Speaking of special teams, 10 of Hamilton’s 28 points came on the power play this year. That’s over a third of his production. No way would he have those numbers in Boston with Torey Krug on the roster. Hamilton would line up on the second unit, not the first.
McAvoy can’t find his offense this year, but he still projects to be a better all-around defenseman than Hamilton. And Carlo, given his defensive strengths, is a better fit underneath McAvoy on that second pair.
That means even if Hamilton were in Boston, he wouldn’t see the ice time that he sees now in Carolina. Now of course, maybe the Bruins don’t draft McAvoy or Carlo if they re-signed Hamilton. He’d have a spot in the lineup, but that doesn’t mean Boston would be better off with Hamilton instead of McAvoy or Carlo.
To recap, Hamilton’s great offensively, but this doesn’t quite make up for his defensive issues. He never really developed into the two-way stud many thought the Bruins drafted and eventually traded away.
On top of that, the Bruins currently have two younger right-shot defensemen who are better fits on the roster than Hamilton. McAvoy has more upside, and Carlo is better defensively.
What does all this mean? The Bruins don’t regret the Hamilton trade.

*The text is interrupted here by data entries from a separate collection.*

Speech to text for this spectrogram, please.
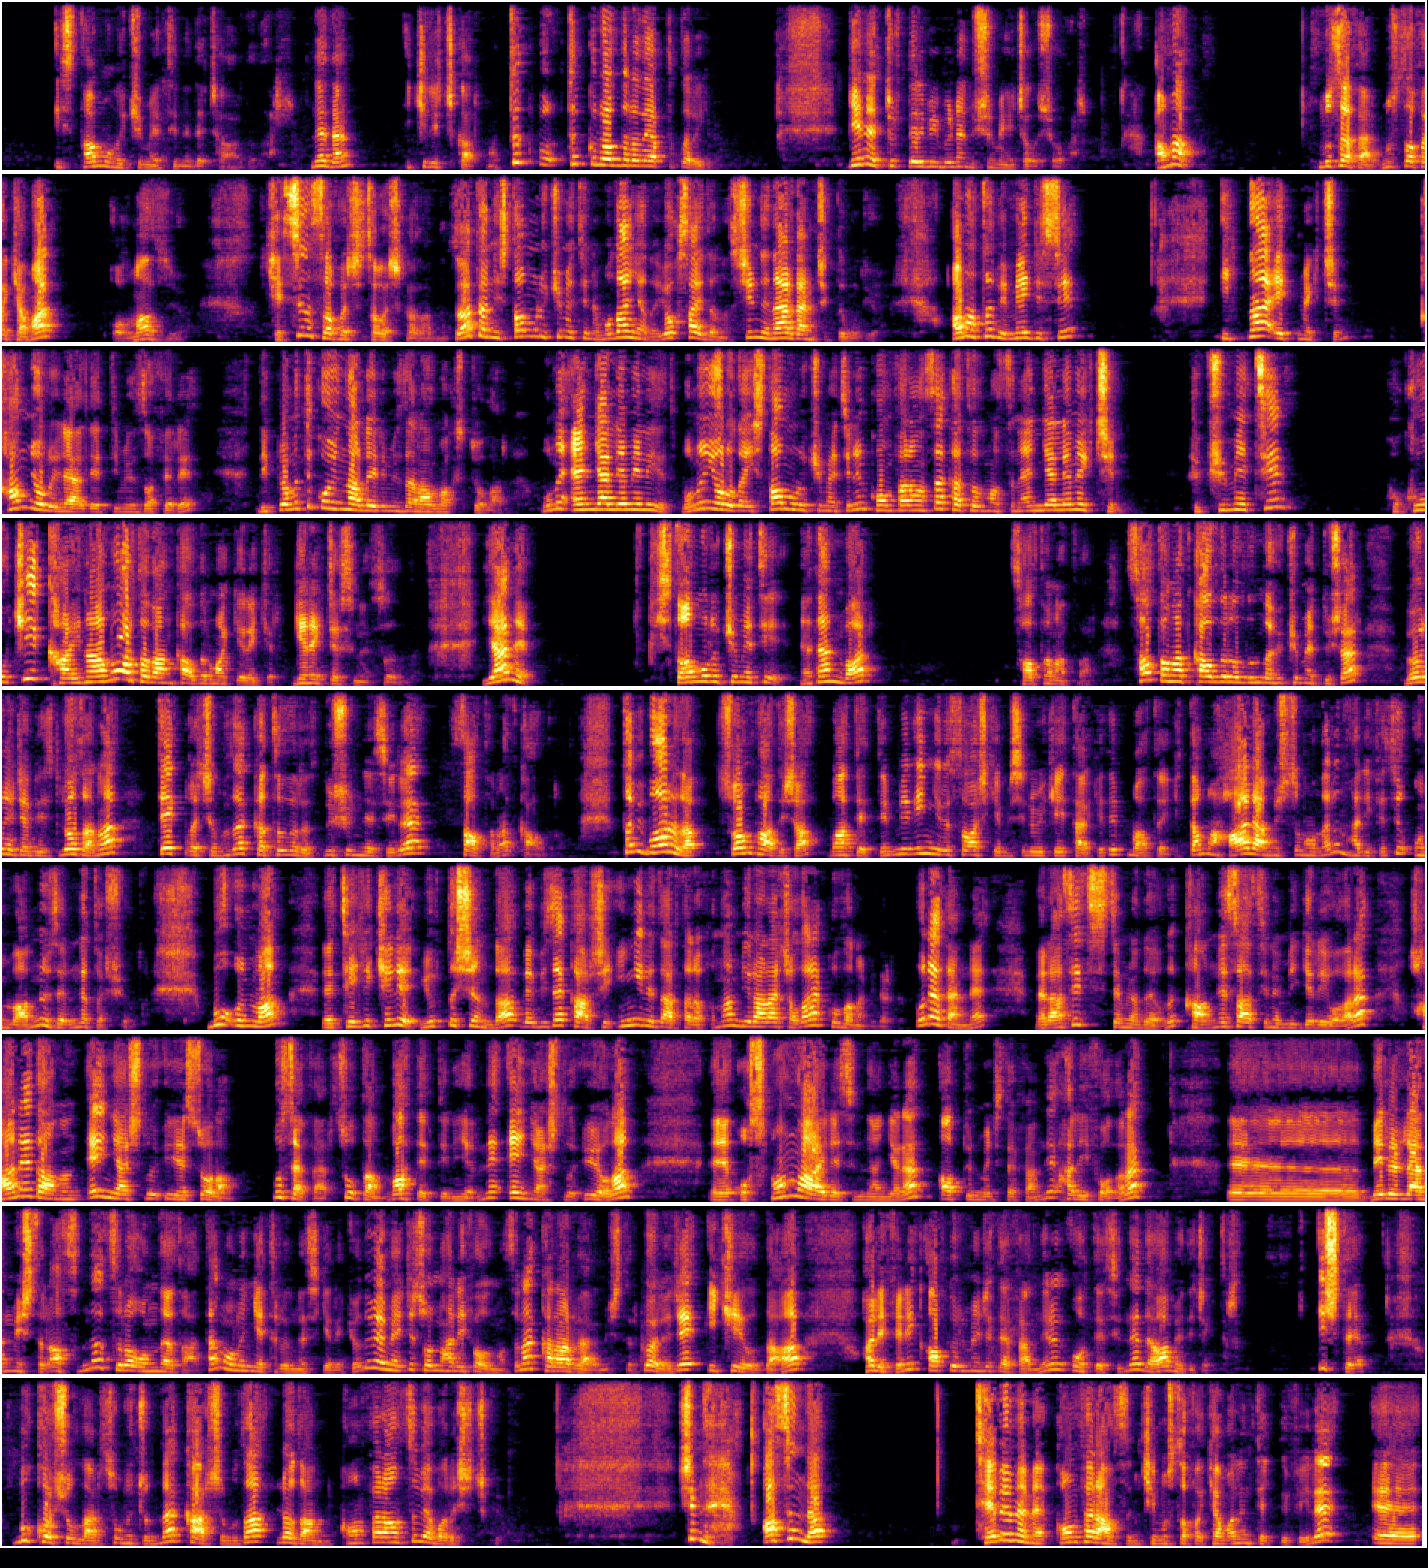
İstanbul hükümetini de çağırdılar. Neden? İkili çıkartma. Tıpkı, tıpkı Londra'da yaptıkları gibi. Gene Türkleri birbirine düşürmeye çalışıyorlar. Ama bu sefer Mustafa Kemal olmaz diyor. kesin savaşı savaşı kazandık. Zaten İstanbul hükümetini Mudanya'da yok saydınız. Şimdi nereden çıktı bu diyor. Ama tabii meclisi ikna etmek için kan yoluyla elde ettiğimiz zaferi diplomatik oyunlarla elimizden almak istiyorlar. Bunu engellemeliyiz. Bunun yolu da İstanbul hükümetinin konferansa katılmasını engellemek için hükümetin hukuki kaynağını ortadan kaldırmak gerekir. Gerekçesine sığındı. Yani İstanbul hükümeti neden var? Saltanat var. Saltanat kaldırıldığında hükümet düşer. Böylece biz Lozan'a tek başımıza katılırız düşüncesiyle saltanat kaldırıldı. Tabi bu arada son padişah Vahdettin bir İngiliz savaş gemisiyle ülkeyi terk edip Malta'ya gitti ama hala Müslümanların halifesi unvanını üzerinde taşıyordu. Bu unvan e, tehlikeli yurt dışında ve bize karşı İngilizler tarafından bir araç olarak kullanabilirdi. Bu nedenle veraset sistemine dayalı kanun esasının bir gereği olarak hanedanın en yaşlı üyesi olan bu sefer Sultan Vahdettin'in yerine en yaşlı üye olan e, Osmanlı ailesinden gelen Abdülmecit Efendi halife olarak e, belirlenmiştir. Aslında sıra onda zaten onun getirilmesi gerekiyordu ve meclis onun halife olmasına karar vermiştir. Böylece iki yıl daha halifelik Abdülmecit Efendi'nin uhdesinde devam edecektir. İşte bu koşullar sonucunda karşımıza Lozan Konferansı ve barışı çıkıyor. Şimdi aslında TBMM konferansın ki Mustafa Kemal'in teklifiyle e,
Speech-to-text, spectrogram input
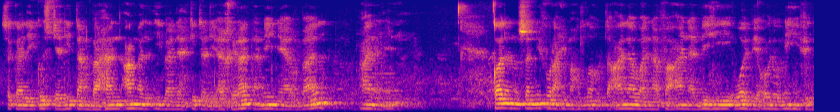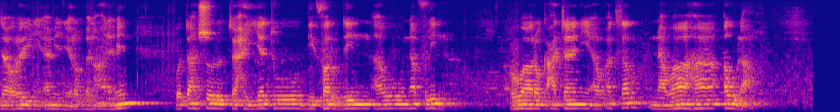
sekaligus jadi tambahan amal ibadah kita di akhirat. Amin ya rabbal alamin. Qala musannif rahimahullahu taala wa nafa'ana bihi wa bi ulumihi fid darain amin ya rabbal alamin. وتحصل التحية بفرد أو نفل هو ركعتان أو أكثر نواها أولى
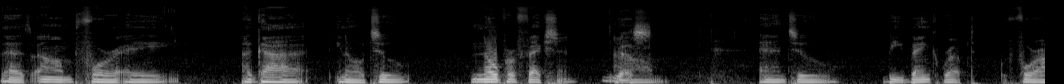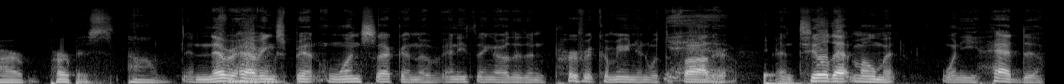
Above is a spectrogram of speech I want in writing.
That's um for a a God, you know, to know perfection. Yes. um, and to be bankrupt for our purpose. Um, and never having heaven. spent one second of anything other than perfect communion with the yeah. Father until that moment when he had to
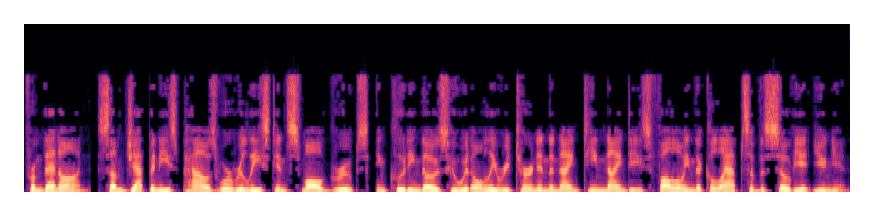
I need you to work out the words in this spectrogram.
From then on, some Japanese POWs were released in small groups, including those who would only return in the 1990s following the collapse of the Soviet Union.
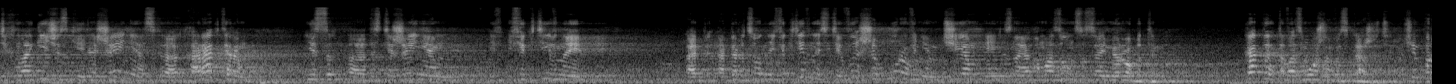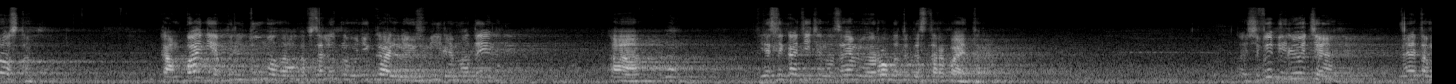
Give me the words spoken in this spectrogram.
технологические решения с э, характером и с э, достижением эффективной операционной эффективности выше уровнем, чем, я не знаю, Amazon со своими роботами. Как это возможно, вы скажете? Очень просто. Компания придумала абсолютно уникальную в мире модель, а, ну, если хотите, назовем ее робота-гастарбайтера. То есть вы берете на этом,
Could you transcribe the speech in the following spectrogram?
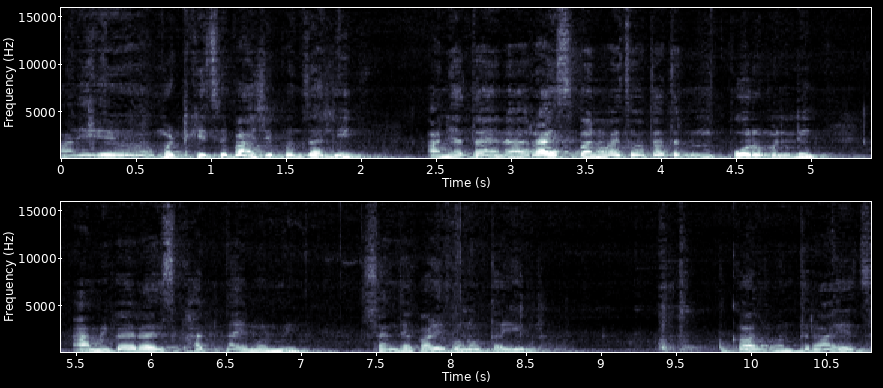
आणि मटकीची भाजी पण झाली. आणि आता आहे ना राईस बनवायचा होता तर पोरं म्हणली आम्ही काय राईस खात नाही मग मी संध्याकाळी बनवता येईल. कालवंतर आहेच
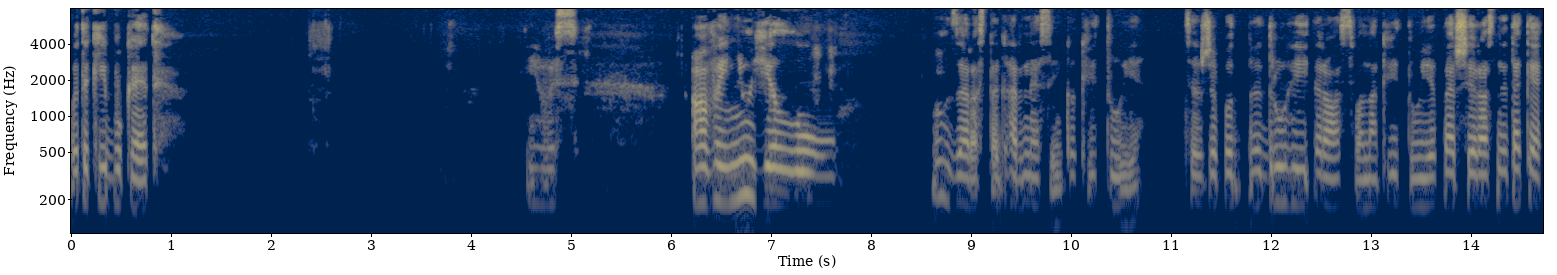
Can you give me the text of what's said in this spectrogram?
Отакий букет. І ось Авеню Єлоу. Ну, зараз так гарнесенько квітує. Це вже по е, другий раз вона квітує. Перший раз не таке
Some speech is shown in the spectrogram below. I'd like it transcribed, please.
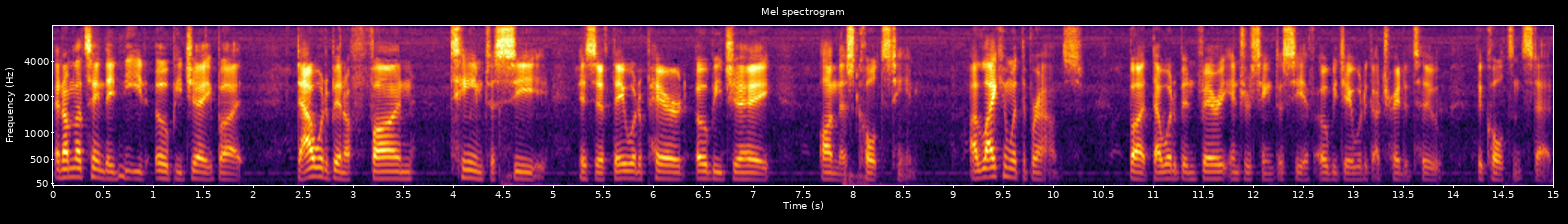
And I'm not saying they need OBJ, but that would have been a fun team to see is if they would have paired OBJ on this Colts team. I like him with the Browns, but that would have been very interesting to see if OBJ would have got traded to the Colts instead.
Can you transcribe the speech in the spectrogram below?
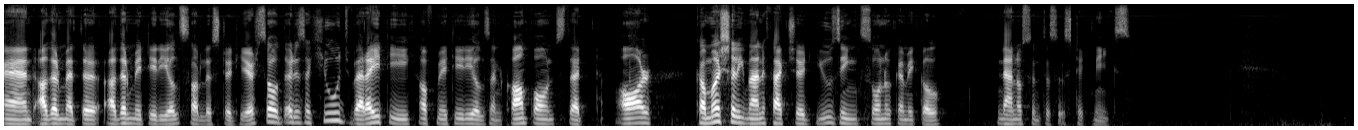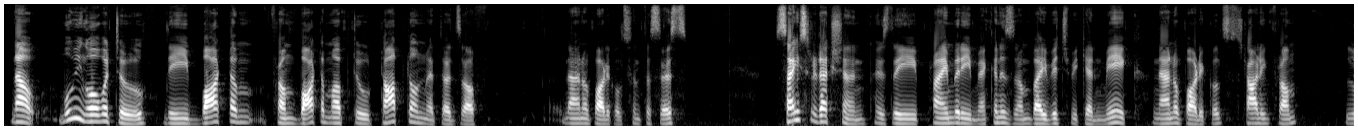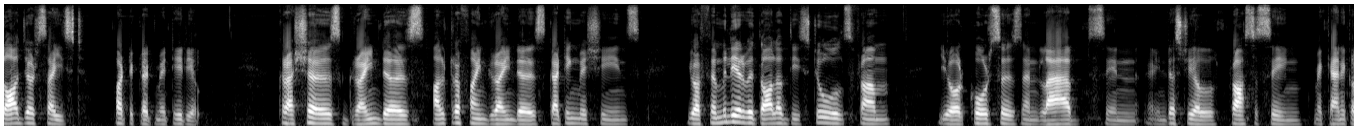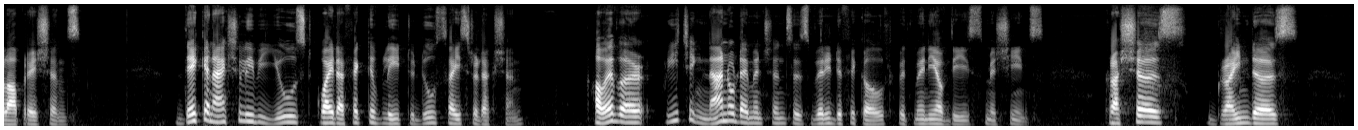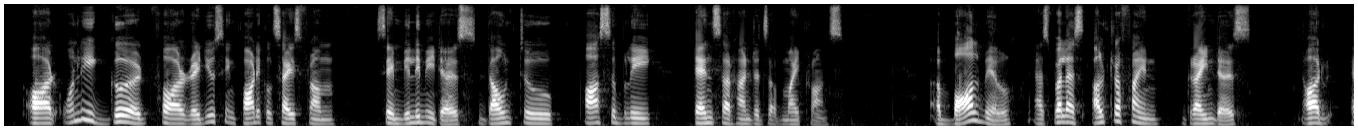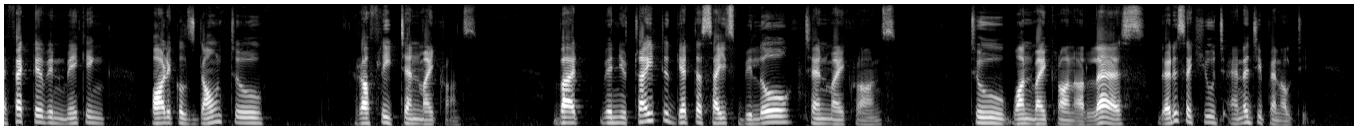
And other method other materials are listed here. So, there is a huge variety of materials and compounds that are commercially manufactured using sonochemical nanosynthesis techniques. Now, moving over to the bottom from bottom up to top down methods of nanoparticle synthesis, size reduction is the primary mechanism by which we can make nanoparticles starting from larger sized particulate material crushers, grinders, ultrafine grinders, cutting machines. You are familiar with all of these tools from your courses and labs in industrial processing, mechanical operations. They can actually be used quite effectively to do size reduction. However, reaching nano dimensions is very difficult with many of these machines. Crushers, grinders are only good for reducing particle size from say millimeters down to possibly tens or hundreds of microns. A ball mill as well as ultrafine grinders are effective in making particles down to roughly 10 microns. But when you try to get the size below 10 microns to 1 micron or less, there is a huge energy penalty.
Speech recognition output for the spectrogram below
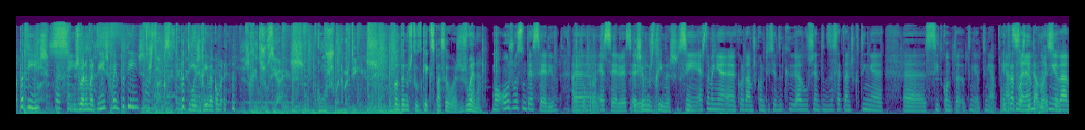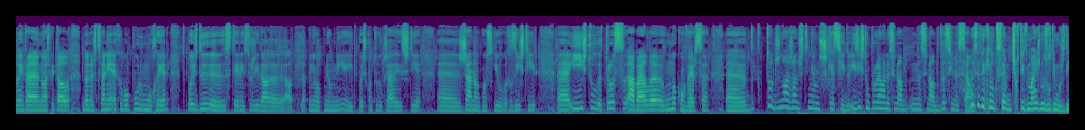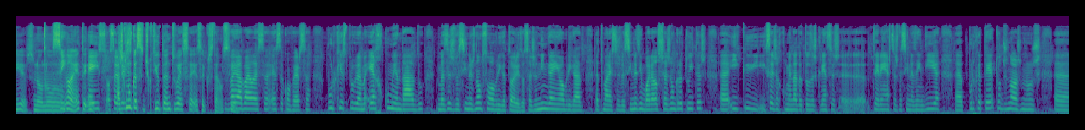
Não, patins. Patins. Joana Martins, que vem de patins. Destaques e Patins rima com. nas redes sociais com Joana Martins. Conta-nos tudo o que é que se passa hoje. Joana, Bom, hoje o assunto é sério. Ah, então Ah, pronto. É sério, é sério. deixemos de rimas. Sim, esta manhã acordámos com a notícia de que a adolescente de 17 anos que tinha ah, sido conta, tinha, tinha apanhado Entrado no sarampo, hospital, não é? tinha Sim. dado entrada no hospital Dona Estefânia, acabou por morrer depois de ah, se terem surgido, ah, apanhou uma pneumonia e depois com tudo o que já existia ah, já não conseguiu resistir. E isto trouxe à baila uma conversa de que todos nós já nos tínhamos esquecido. Existe um Programa Nacional, Nacional de Vacinação. Mas é daquilo que se tem discutido mais nos últimos dias, não, não, Sim, não é? Tem- é isso. Ou seja, Acho que nunca se discutiu tanto essa, essa questão. Sim. Veio à baila essa, essa conversa porque este programa é recomendado, mas as vacinas não são obrigatórias, ou seja, ninguém é obrigado a tomar estas vacinas, embora elas sejam gratuitas ah, e que e seja recomendado a todas as crianças ah, terem estas vacinas em dia, ah, porque até todos nós nos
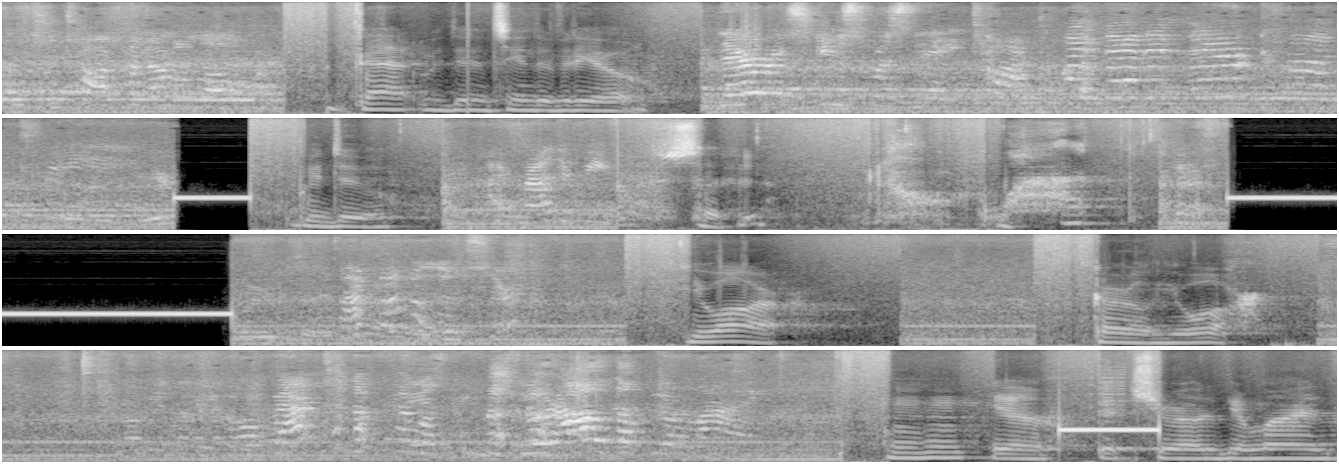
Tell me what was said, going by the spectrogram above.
I asked them to talk a little lower. That we didn't see in the video. Their excuse was they talk like that in their country. We do. I'd rather be Said it. What? I'm gonna lose her. You are. Girl, you are. Go back to the Philippines. You're out of your mind. Mm-hmm. Yeah. Bitch, you're out of your mind.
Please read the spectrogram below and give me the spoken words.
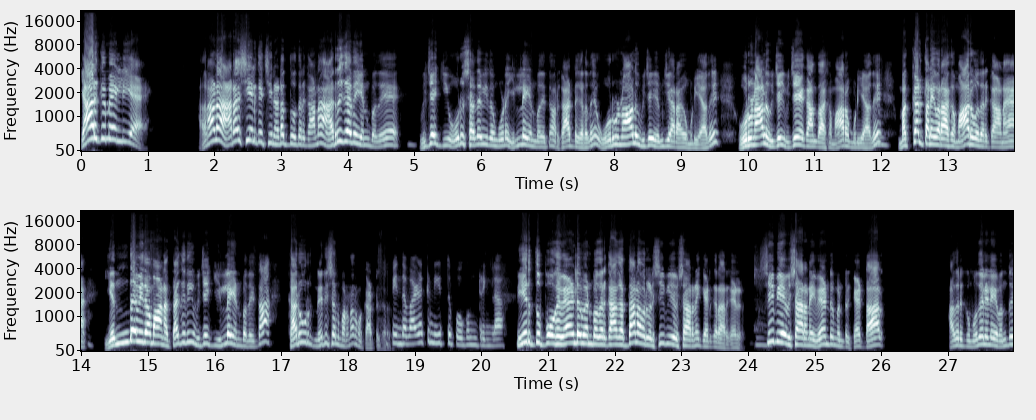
யாருக்குமே இல்லையே. அதனால அரசியல் கட்சி நடத்துவதற்கான அருகதை என்பது விஜய்க்கு ஒரு சதவீதம் கூட இல்லை என்பதை தான் அவர் காட்டுகிறது. ஒரு நாள் விஜய் எம்ஜிஆர் ஆக முடியாது. ஒரு நாள் விஜய் விஜயகாந்தாக மாற முடியாது. மக்கள் தலைவராக மாறுவதற்கான எந்த விதமான தகுதியும் விஜய்க்கு இல்லை என்பதை தான் கரூர் நெரிசல் மரணம் நம்ம காட்டுகிறது. இப்ப இந்த வழக்கு நீர்த்து போகும்ன்றீங்களா? நீர்த்து போக வேண்டும் என்பதற்காகத்தான் அவர்கள் சிபிஐ விசாரணை கேட்கிறார்கள். சிபிஐ விசாரணை வேண்டும் என்று கேட்டால் அதற்கு முதலிலே வந்து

That doesn’t mean they got fair or equal value in return, but Boston certainly doesn’t miss Hamilton in the lineup.